He says that five cases have been registered against him. My queries with Gurugram police failed to elicit the sections of law used. But, as they have obviously failed to contain him, this calls for applying more stringent laws. This is where the administration has failed. This will embolden them into doing graver things again and would eventually lead to a breakdown of law & order.
One of the bloodiest communal riots recorded in the history of modern India was the so-called Lat Bhairo riot in Benares (Varanasi) in 1809. Phil Robinson (1877) had pointed out that it was a Brahmin who had saved the life of an eight-year old boy of a murdered Mutwalli of a mosque. He planted himself between the child and the rioters and told them that they could kill him only on his dead body, thereby incurring the sin of Brahmhatya (murder of a Brahmin). The British honoured him in a public function. The British also thanked ‘the Raja of Banaras and the family of Mirza Jewan Bukht’ both holding high positions in their respective communities for ‘withholding their countenance to the rioters’.
One may call it a flash in the pan but communal hatred is now being manifested in so many forms and on so many pretexts that it is pointless to list them all. Assaults on people on the issue of transporting or consuming beef are passé. We have reached a situation where people pretend to take offence at advertisements or even the use of Urdu words like rivaaz in ads!
Tracing the origin and growth of the hatred can become a matter of academic debate. Personally, I feel that the horror that was the demolition of the Babri Masjid in 1992 was the turning point. We had handled communal riots before that too. There were flare ups alright but thereafter, no hostility, no bitterness; no festering wound remained between the two communities and life returned to normal quickly. That is gone since 1992. Now every small conflict becomes a wound that is not allowed to heal ever.
When I stated so on Twitter, someone insisted on taking it back to 1947. I told him that should they so desire, they could take it back to 712 AD (the invasion of Muhammad bin Qasim) also, it does not matter; what matters is that they hate them anyway.
The message being given day in and day out is that they don’t want to see their faces—forget about keeping any relations or social interaction with them.
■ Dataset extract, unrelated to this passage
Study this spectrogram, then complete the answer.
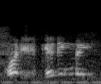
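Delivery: amused incredulity at the rabbi's swearing; incredulous outburst. Real, not acted. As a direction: throw it back at him in disbelief. Mock outrage at the rabbi.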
Given a chance, they would like to see the Muslims vanish from the face of Mother India or failing which, they must be forced to live in a ‘bubble’ or ‘quarantine’ where they do not ever cross paths with the hate-mongers.
Indian society could arguably still live with all this venom coursing through the veins of the body politic of the nation; however, if some people breach law and order or public order, that will spell doom.
This is not an alarmist vision – the simple fact is that now deadly firearms and bombs are available in much greater abundance with rioters and criminals than they were available in any other riot of the past.
As a former administrator, I must warn that the responsibility on the shoulders of the administration has never been heavier than it is today. If they fail — and so far the trends are indeed very depressing — we are in for some very bad times.
Dr N. C. Asthana is a retired IPS officer and a former DGP of Kerala. He has authored 49 books and 76 research papers. His latest work is ‘State Persecution of Minorities and Underprivileged in India’. He tweets @NcAsthana.